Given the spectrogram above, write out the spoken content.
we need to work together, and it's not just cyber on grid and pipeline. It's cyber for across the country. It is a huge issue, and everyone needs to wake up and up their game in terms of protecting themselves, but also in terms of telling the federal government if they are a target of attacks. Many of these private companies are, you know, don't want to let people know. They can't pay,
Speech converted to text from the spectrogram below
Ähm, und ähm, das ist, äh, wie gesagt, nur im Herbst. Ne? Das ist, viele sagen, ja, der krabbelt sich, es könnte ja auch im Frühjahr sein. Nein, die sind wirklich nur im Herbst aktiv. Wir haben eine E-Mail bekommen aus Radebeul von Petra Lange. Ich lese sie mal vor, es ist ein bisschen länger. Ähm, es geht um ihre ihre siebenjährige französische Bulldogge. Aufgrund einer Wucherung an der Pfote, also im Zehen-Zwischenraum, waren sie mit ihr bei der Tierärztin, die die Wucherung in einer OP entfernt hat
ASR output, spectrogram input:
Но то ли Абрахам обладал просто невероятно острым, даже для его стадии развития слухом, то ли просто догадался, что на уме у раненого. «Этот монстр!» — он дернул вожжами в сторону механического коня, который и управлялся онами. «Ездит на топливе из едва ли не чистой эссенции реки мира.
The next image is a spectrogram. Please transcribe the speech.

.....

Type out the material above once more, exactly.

Given the spectrogram above, write out the spoken content.
we need to work together, and it's not just cyber on grid and pipeline. It's cyber for across the country. It is a huge issue, and everyone needs to wake up and up their game in terms of protecting themselves, but also in terms of telling the federal government if they are a target of attacks. Many of these private companies are, you know, don't want to let people know. They can't pay,
Speech converted to text from the spectrogram below
Ähm, und ähm, das ist, äh, wie gesagt, nur im Herbst. Ne? Das ist, viele sagen, ja, der krabbelt sich, es könnte ja auch im Frühjahr sein. Nein, die sind wirklich nur im Herbst aktiv. Wir haben eine E-Mail bekommen aus Radebeul von Petra Lange. Ich lese sie mal vor, es ist ein bisschen länger. Ähm, es geht um ihre ihre siebenjährige französische Bulldogge. Aufgrund einer Wucherung an der Pfote, also im Zehen-Zwischenraum, waren sie mit ihr bei der Tierärztin, die die Wucherung in einer OP entfernt hat
ASR output, spectrogram input:
Но то ли Абрахам обладал просто невероятно острым, даже для его стадии развития слухом, то ли просто догадался, что на уме у раненого. «Этот монстр!» — он дернул вожжами в сторону механического коня, который и управлялся онами. «Ездит на топливе из едва ли не чистой эссенции реки мира.
The next image is a spectrogram. Please transcribe the speech.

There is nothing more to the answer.